A pair of Lesser Yellowlegs surprised me by jumping up from the mangroves and I was only able to snap a quick shot of their departure.
Not a clear photograph, but I’m happy to get any shot of a Northern Harrier during the short time they visit us in the winter. This one has what appears to be a shorebird leg in his beak.
Sunlight reveals a whole spectrum of colors on the Northern Shoveler. Another migrant, it’s hard to miss this bird’s unique silhouette.
This Forster’s Tern objected, loudly, to me standing along the shoreline snapping photographs.
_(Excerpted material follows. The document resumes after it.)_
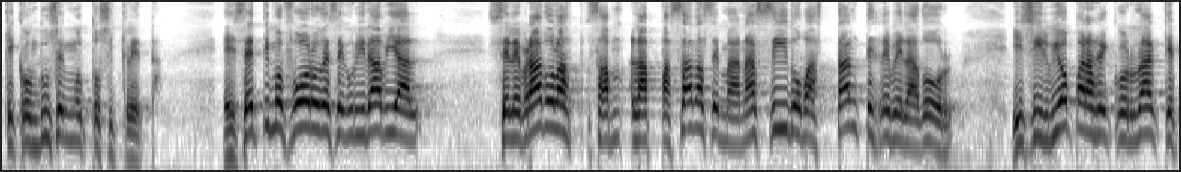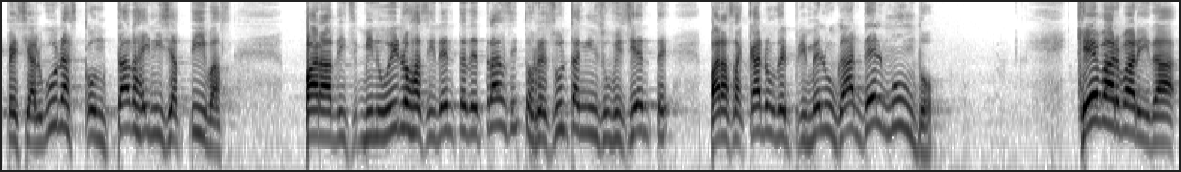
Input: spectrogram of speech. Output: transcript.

I finally took one of HIM and he left me alone.
The large Royal Tern can be identified from the similar Caspian Tern by an orangish (instead of deep red) bill and a mostly clear (instead of black) forehead.
Even in winter, butterflies abound. This Great Southern White will only live five or six days. There were so many in some areas it looked like snow falling.
American White Pelicans exhibit “cooperative feeding”. They work together to “herd” a school of fish to a certain area and almost in unison plunge down to fill their large pouches. It all resembles a choreographed ballet. Minus the swans.
Roseate Spoonbills are pretty at any time of year. However, as breeding season nears all their colors become deeper and their head and breasts take on additional markings.
Banded Water Snake is on the lunch menu for this Great Blue Heron. The big bird tries to kill the snake by bashing it on the ground before swallowing it whole.
In the middle of a construction equipment storage yard, we spotted a Great Horned Owl sitting on a nest atop a utility pole. Soon there will be the pitter-pat of little talons.
We apparently found a favorite wintering spot for the Northern Pintail. Over 300 birds were busily feeding in the late afternoon in a large open water area. A very handsome bird.
A Ring-necked Duck, riding low in the water, doesn’t see what’s so special about these Pintails.
As we reluctantly headed home at the end of the day, a wintering Horned Grebe popped up from a small bay to say good-bye.
The last rays of the sun warmed a group of Black Skimmers on the beach all huddled together for the night. Sounds like a good idea.
We hope to return soon for another overdose of birding! Whether you are interested in history, enjoy birding or are fascinated with space exploration, visit Merritt Island if you possibly can!
(Huh? I don’t know. Soon. — Gini is punching me in the side wanting to know when we can go again. Sigh.)
Enjoy your search for a natural place and come back for a visit!